Friday, January 1, 2010

Kneading

It's Friday and I'm making bread that I will feed to my loves with tonight's dinner. All baking is a sleight of hand. Mix these things, this flour, those eggs and behind the black oven door or inside the black magician's hat something happens. And the rewards for believing are sweet.

If I bake a pie or a cake that's what happens. I mix and I stir and the spatula or the long wooden spoon or the food processer or the stand mixer serve as my wand, my intermediary, my barrier, my substitute. The rewards are always sweet so I'll always believe in the magic. As will you. But was I there?

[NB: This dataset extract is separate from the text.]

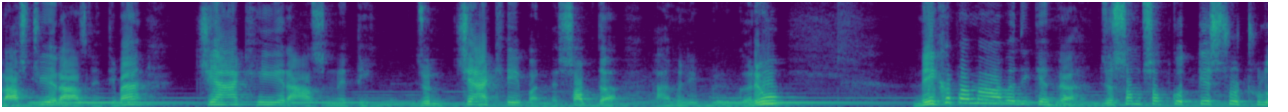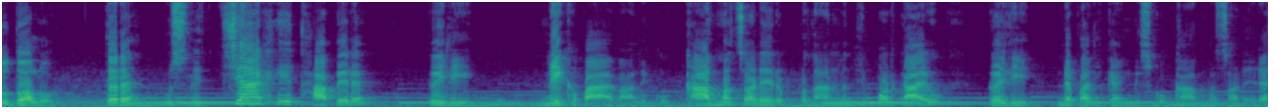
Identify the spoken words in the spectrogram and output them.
राष्ट्रिय राजनीतिमा च्याखे राजनीति जुन च्याखे भन्ने शब्द हामीले प्रयोग गर्यौँ नेकपा माओवादी केन्द्र जो संसदको तेस्रो ठुलो दल हो तर उसले च्याखे थापेर कहिले नेकपा एमालेको काँधमा चढेर प्रधानमन्त्री पड्कायो कहिले नेपाली काङ्ग्रेसको काँधमा चढेर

Bread is more powerful, more primal. Four years and five months ago we moved into this house with no soffits above the kitchen cabinets and there I store some small appliances. In four years and five months I believe I've never reached for the bread machine that looks down on the roof of the fridge. Baking bread is no mere magic. It's alchemy. Yeast and warm water and sugar and flour and butter and eggs and a drop of honey, zest of two clementines. I don't make bread dough with an electric beater or even a wooden spoon. I mix bread dough like my ancestors' ancestors mixed, with my hands, until the webbing between my fingers is coated and sticky and forges me to my ingredients' yield and I am neither distinguishable nor divisible from the nourishment I'll later pop in my daughters' expectant mouths.

Now I have a round, smooth ball of dough, a tabula rasa. But is there really any true beginning? The first man was formed from dirt and this Friday was born on the death of a Thursday and even the blank canvas of New Year's Day Metaphor Perfection was stretched and stapled and primed for you by some MFA student earning a few extra dollars in the back of the craft store. What is a smooth, warm sphere is only so perfect at the surface because I've stretched and pulled and heated from the heat of my own skin and activated the yeast and invigorated the gluten and toiled to tired forearms so that this dough can be anything. It's a new day, a new year, and I could braid this dough with three strands or six. Or I could twist it or ball it or throw it plain in a loaf pan and let it stay unformed of personality because it's only Day One, and we have 365 of these in which to discover ourselves anew.

Is there really any difference in today compared with yesterday and I don't know that there is, except we love our mile markers. We love our auld lang synes and our resolutions and is there really any more might behind a resolution made on the first day of the first month or one made on a half birthday or that day upcoming in September when we'll pay off our car note or the one upcoming in February when I birth my son? and the answer is: I don't think so. But there is power in zeitgeist just as there is power in these pale forearms and today is the day to dream big, wipe a slate clean, forgive ourselves and others in advance of our still unseen failings, even if that failing is that what you thought was a fresh start was manufactured in large rolls in China with primer with too much lead and stapled to hardwoods pulled from depleted rainforests. Even in our biggest hopes, none of us is perfect.

I think of how I will shape this bread and I think of how I will shape this year. I will spend more time lowering the curtain between imagination and reality. I'll believe in magic beans and fairy wings and wishes on first night stars. I would like to have more fun with my kids and fewer unfulfilling obligations and more patience with adults. I would like to be a more generous listener and be less socially timid and throw myself into challenges that scare me a little.

Those aren't resolutions, but maybe they are impetuses. Maybe they're motivations. Maybe they're just little puffs of steam behind the black oven door.

I'll make only one resolution this year:

I herewith resolve to make a lot more bread. Pin It